When I posted the picture I didn't think for a second there would be blowback. I woke up to calls from my family and the Miss Iraq Organization going insane. The death threats I got online were so scary. The director of the Miss Iraq Organization called me and said they're getting heat from the ministry. He said I have to take the picture down or they will strip me of my title.

Yesterday, Miss Iraq, Sarah Idan, posted another selfie with Miss Israel, during a visit to Jerusalem.

In an interview, she said that:

I don't think Iraq and Israel are enemies; I think maybe the governments are enemies with each other. There's a lot of Iraqi people that don't have a problem with Israelis.

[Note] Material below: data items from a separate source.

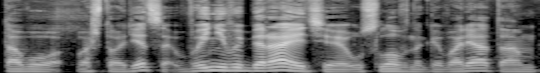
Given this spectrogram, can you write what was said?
того, во что одеться, вы не выбираете, условно говоря, там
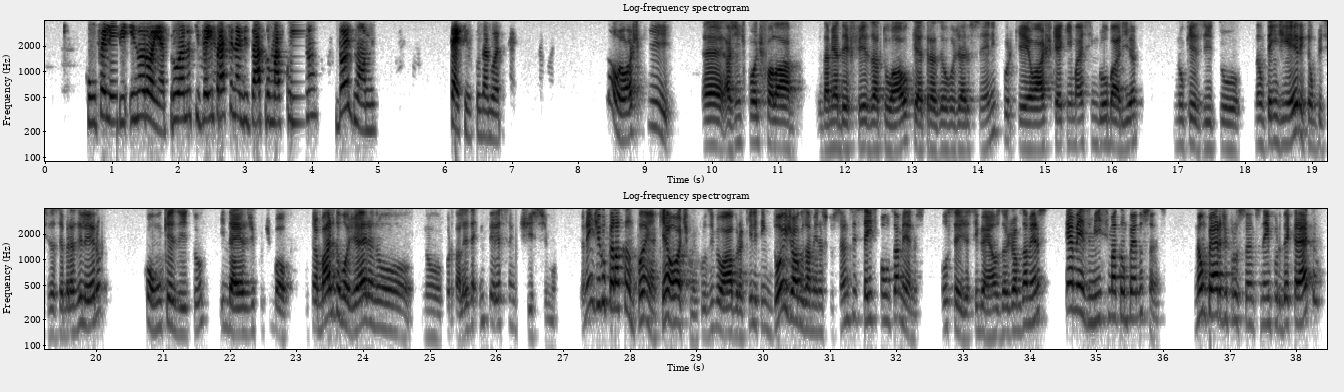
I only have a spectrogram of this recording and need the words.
com o Felipe e Noronha, pro ano que vem, para finalizar pro masculino, dois nomes técnicos agora. Não, eu acho que é, a gente pode falar da minha defesa atual, que é trazer o Rogério Ceni, porque eu acho que é quem mais se englobaria no quesito não tem dinheiro, então precisa ser brasileiro, com um quesito ideias de futebol. O trabalho do Rogério no, no Fortaleza é interessantíssimo. Eu nem digo pela campanha, que é ótimo. Inclusive, eu abro aqui, ele tem dois jogos a menos que o Santos e seis pontos a menos. Ou seja, se ganhar os dois jogos a menos, tem a mesmíssima campanha do Santos. Não perde para o Santos nem por decreto,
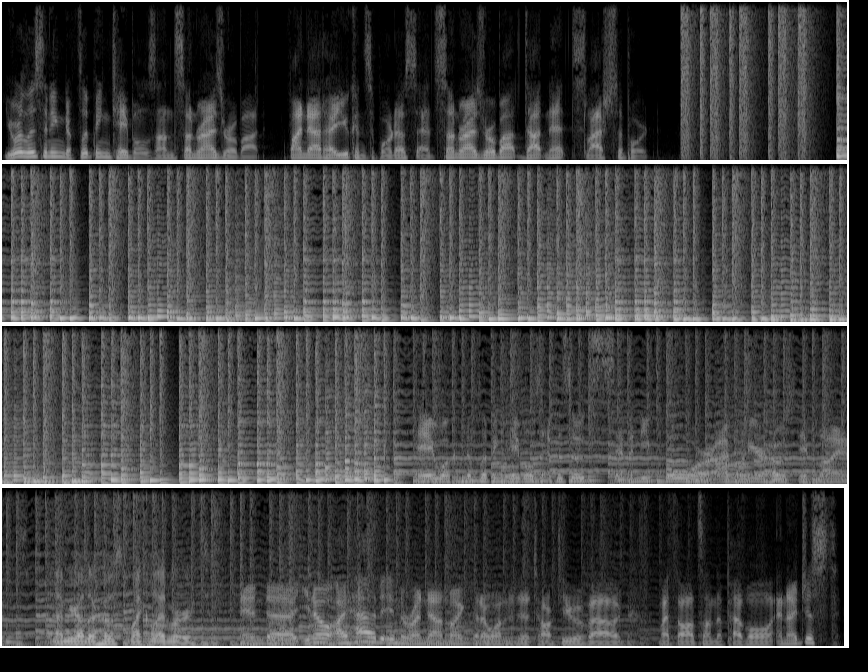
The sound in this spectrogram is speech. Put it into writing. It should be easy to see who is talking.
Speaker 1: You're listening to Flipping Tables on Sunrise Robot. Find out how you can support us at sunriserobot.net slash support. Hey, welcome to Flipping Tables episode 74. I'm one of your hosts, David Lyons.
Speaker 2: And I'm your other host, Michael Edwards.
Speaker 1: And, uh, you know, I had in the rundown, Mike, that I wanted to talk to you about my thoughts on the Pebble. And I just,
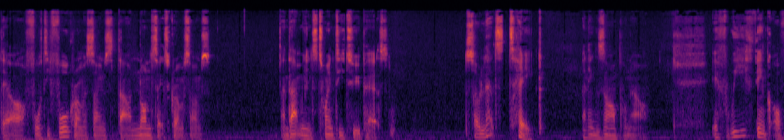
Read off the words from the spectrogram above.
there are 44 chromosomes that are non sex chromosomes. And that means 22 pairs. So let's take an example now. If we think of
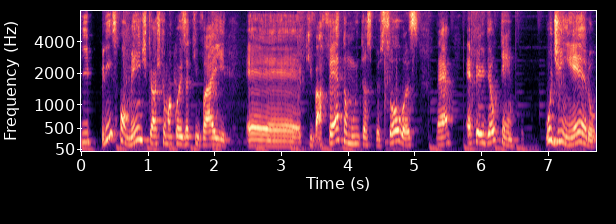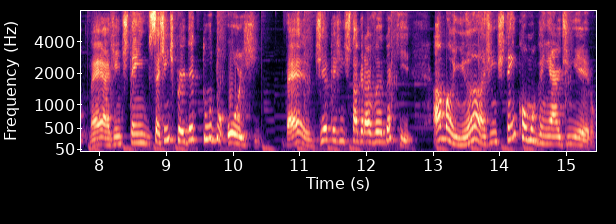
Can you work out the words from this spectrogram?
e principalmente, que eu acho que é uma coisa que vai, é, que afeta muito as pessoas, né? É perder o tempo. O dinheiro, né? A gente tem. Se a gente perder tudo hoje, né? O dia que a gente está gravando aqui, amanhã a gente tem como ganhar dinheiro.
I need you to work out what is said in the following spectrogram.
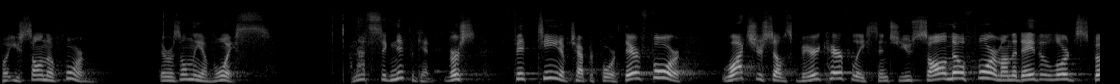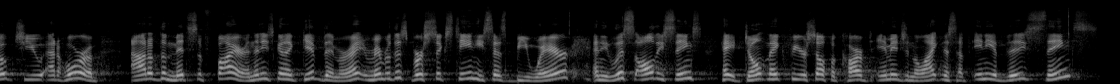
but you saw no form. There was only a voice. And that's significant. Verse 15 of chapter 4. Therefore, watch yourselves very carefully, since you saw no form on the day that the Lord spoke to you at Horeb out of the midst of fire. And then he's going to give them, right? Remember this? Verse 16, he says, Beware. And he lists all these things. Hey, don't make for yourself a carved image in the likeness of any of these things.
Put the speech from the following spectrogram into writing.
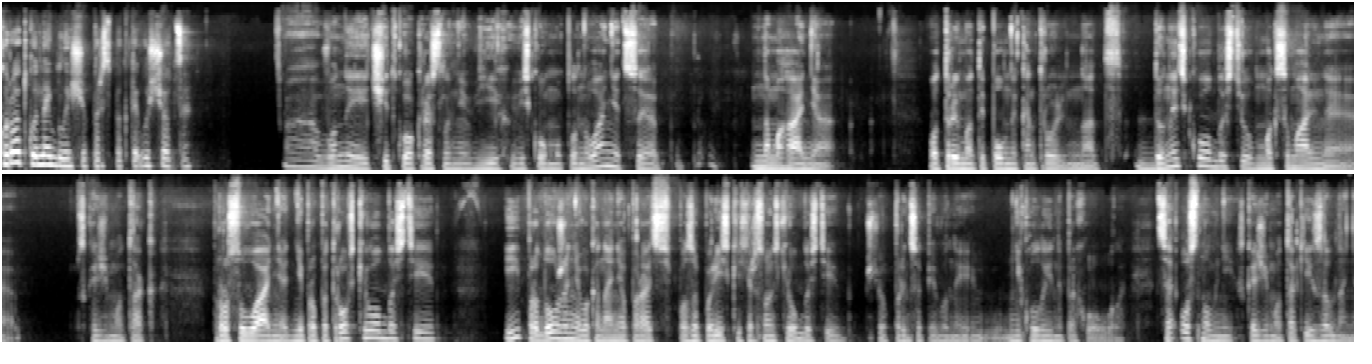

This is, of course, quite an understatement: Iraq, home to roughly 15,000 Palestinians, refuses to acknowledge Israel as a legitimate country, as it is technically at war with Israel. The adages says that a picture is worth a thousand words. What are we to do when many of those words are hateful or deadly? And how can we find the goodness in such bad situations?